Since I’ve been helping people with money troubles, since 1994, one constant has existed, people don’t like the debt advice they get. This is not a reflection on the quality or appropriateness of the advice they get but a reflection of a conflict between what they want to hear and what they do hear.
The denial to accept sound advice given often leads people to do counterproductive things, have them tilting at windmills, and wasting a lot of time they could have otherwise used to recover.
For example, if someone says they don’t want to go bankrupt, and yet that is the most logical course of action, what will the outcome be? That person will first be mad at the adviser, feeling they don’t know what they are talking about because the advice they were given was what they did not want to hear. They will not follow the advice and instead will drain what little cash remains, will enter a repayment plan they can’t possible maintain or do nothing as they search for a magic answer.
The magic answer lies not in the tool or solution that is suggested to break the bonds of debt, the magic lies in finding the right solution that allows the person to overcome their financial problems in a way that helps them to achieve their goals.
Most people in debt, when they come to the realization they are in financial trouble, search for a solution they perceive will allow them to neutralize the pain of debt without any inconveniences in life. The very first reaction people have is the desire for a loan to get out of debt.
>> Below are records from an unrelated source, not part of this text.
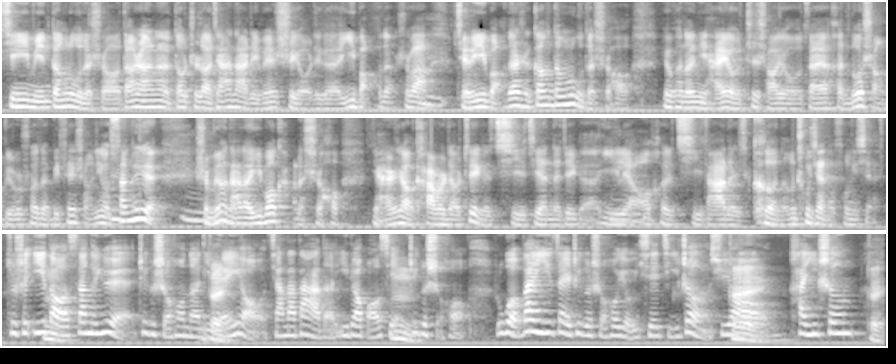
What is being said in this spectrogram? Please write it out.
新移民登陆的时候，当然呢都知道加拿大这边是有这个医保的，是吧？全民医保。但是刚登陆的时候，有可能你还有至少有在很多省，比如说在 BC 省，你有三个月是没有拿到医保卡的时候，你还是要 cover 掉这个期间的这个医疗和其他的可能出现的风险。就是一到三个月，这个时候呢，你没有加拿大的医疗保险，嗯。这个时候，如果万一在这个时候有一些急症需要看医生，对，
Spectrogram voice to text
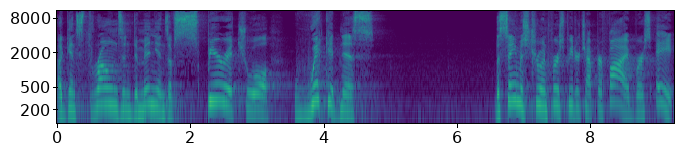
against thrones and dominions of spiritual wickedness the same is true in 1 Peter chapter 5 verse 8.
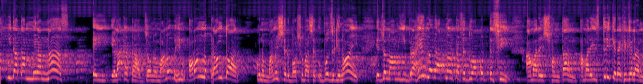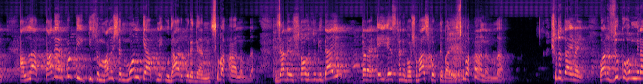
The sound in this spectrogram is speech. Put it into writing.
আফিদাতাম নাস, এই এলাকাটা জনমানবহীন অরণ্য প্রান্তর, কোনো মানুষের বসবাসের উপযোগী নয়। এজন্য আমি ইব্রাহিম নবী আপনার কাছে দোয়া করতেছি। আমার এই সন্তান, আমার এই স্ত্রীকে রেখে গেলাম। আল্লাহ তাদের প্রতি কিছু মানুষের মনকে আপনি উদার করে দেন। সুবাহান আল্লাহ যাদের সহযোগিতায় তারা এই স্থানে বসবাস করতে পারে। সুবাহান আল্লাহ শুধু তাই নয় ওয়ার জুকুহমিনা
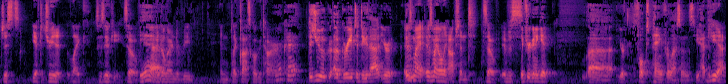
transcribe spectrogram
just you have to treat it like Suzuki." So Yeah. I had to learn to read and play classical guitar. Okay. Did you ag- agree to do that? You're It was my it was my only option. t- so it was if you're going to get uh, your folks paying for lessons, you had to yeah.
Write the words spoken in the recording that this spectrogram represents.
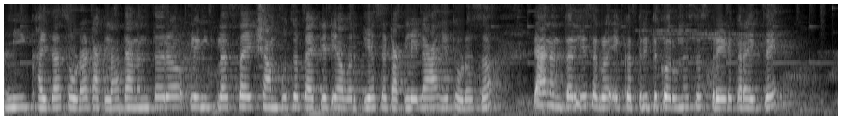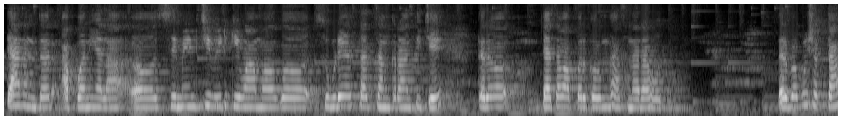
मी खायचा सोडा टाकला. त्यानंतर क्लिनिक प्लसचा एक शॅम्पूचं पॅकेट यावरती असं टाकलेलं आहे थोडंसं. त्यानंतर हे सगळं एकत्रित करून असं स्प्रेड करायचं आहे त्यानंतर आपण याला सिमेंटची वीट किंवा मग सुगडे असतात संक्रांतीचे तर त्याचा वापर करून घासणार आहोत. तर बघू शकता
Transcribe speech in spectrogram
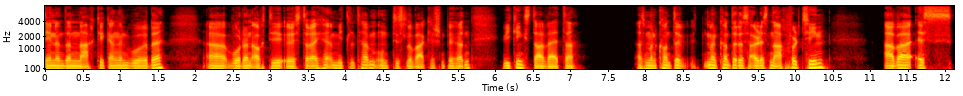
denen dann nachgegangen wurde, äh, wo dann auch die Österreicher ermittelt haben und die slowakischen Behörden. Wie ging es da weiter? Also man konnte, man konnte das alles nachvollziehen, aber es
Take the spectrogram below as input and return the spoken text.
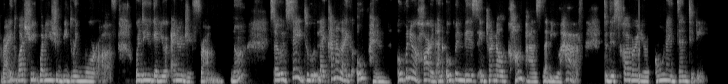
right? What should what you should be doing more of? Where do you get your energy from no? So i would say to like kind of like open open your heart and open this internal compass that you have to discover your own identity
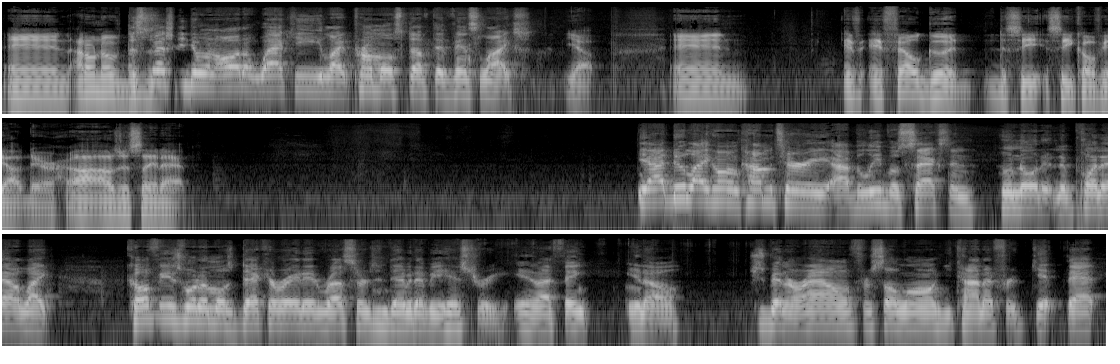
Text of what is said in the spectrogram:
And I don't know if this especially is, doing all the wacky like promo stuff that Vince likes. Yep. And if it felt good to see see Kofi out there, uh, I'll just say that. Yeah, I do like on commentary. I believe it was Saxton who noted and pointed out like Kofi is one of the most decorated wrestlers in WWE history, and I think you know she's been around for so long, you kind of forget that.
What people fail to realize is that the debt is not the problem, it is the symptom of an underlying problem. If someone was to get a loan to pay off their debt, and never addressed the underlying issue of overspending, under-earning, or whatever it was that lead them to the moment of problem debt, the cycle will simply repeat itself.
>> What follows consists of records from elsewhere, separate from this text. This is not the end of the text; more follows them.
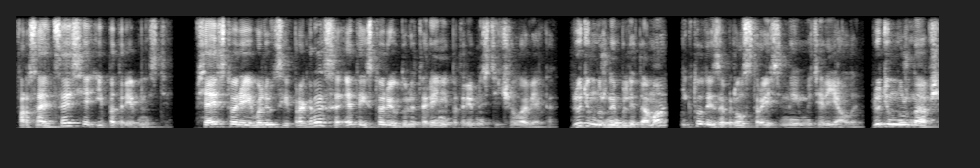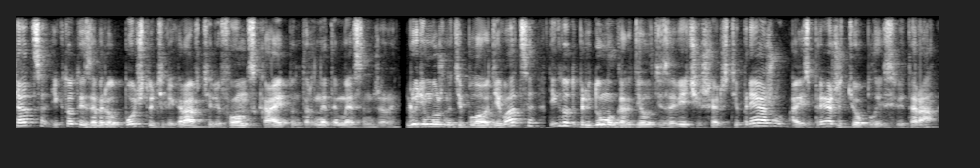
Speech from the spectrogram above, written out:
Форсайт-сессия и потребности. Вся история эволюции и прогресса – это история удовлетворения потребностей человека. Людям нужны были дома, и кто-то изобрел строительные материалы. Людям нужно общаться, и кто-то изобрел почту, телеграф, телефон, скайп, интернет и мессенджеры. Людям нужно тепло одеваться, и кто-то придумал, как делать из овечьей шерсти пряжу, а из пряжи теплые свитера.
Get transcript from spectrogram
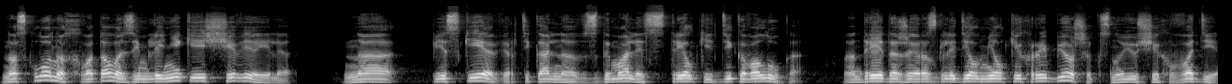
На склонах хватало земляники и щавеля. На песке вертикально вздымались стрелки дикого лука. Андрей даже разглядел мелких рыбешек, снующих в воде,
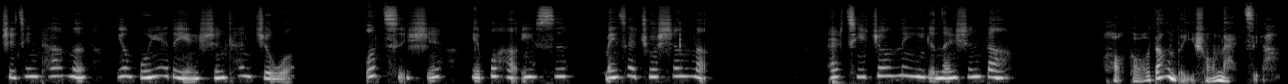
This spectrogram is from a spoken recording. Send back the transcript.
只见他们用不悦的眼神看着我，我此时也不好意思，没再出声了。而其中另一个男生道：“好高档的一双奶子呀！”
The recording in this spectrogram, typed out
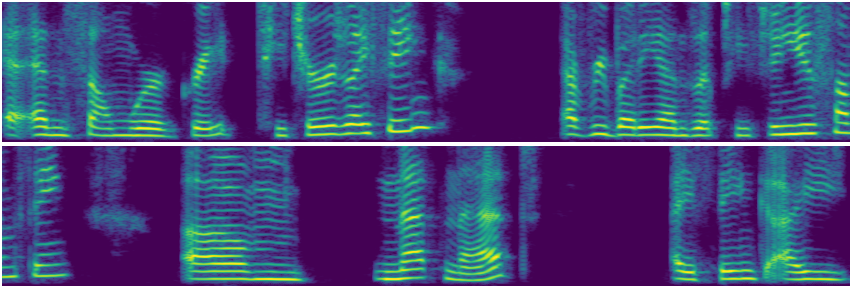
and some were great teachers. I think everybody ends up teaching you something. Um, net net, I think I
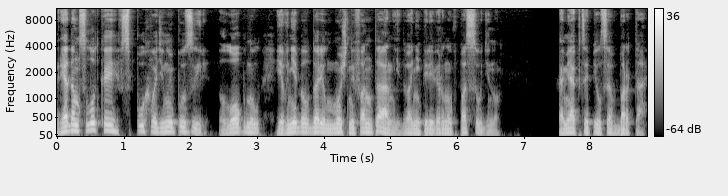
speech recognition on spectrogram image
Рядом с лодкой вспух водяной пузырь, лопнул, и в небо ударил мощный фонтан, едва не перевернув посудину. Хомяк вцепился в борта.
The best debt advice to give someone in trouble is not what they want to hear, it is the truth based on experience and expertise as a debt advisor. Even if a person is in an emotionally charged moment in their life, in debt stress and worried about what to do, the most appropriate action by the debt adviser is to provide them with the best advice they can, regardless for personal gain of the debt adviser or the organization the advisor works for, and do it with care, compassion, and sometimes a little tough love.
SteveMost People Hate the Debt Advice They Get and Instead Seek Out Answers They Want to Hear by Steve Rhode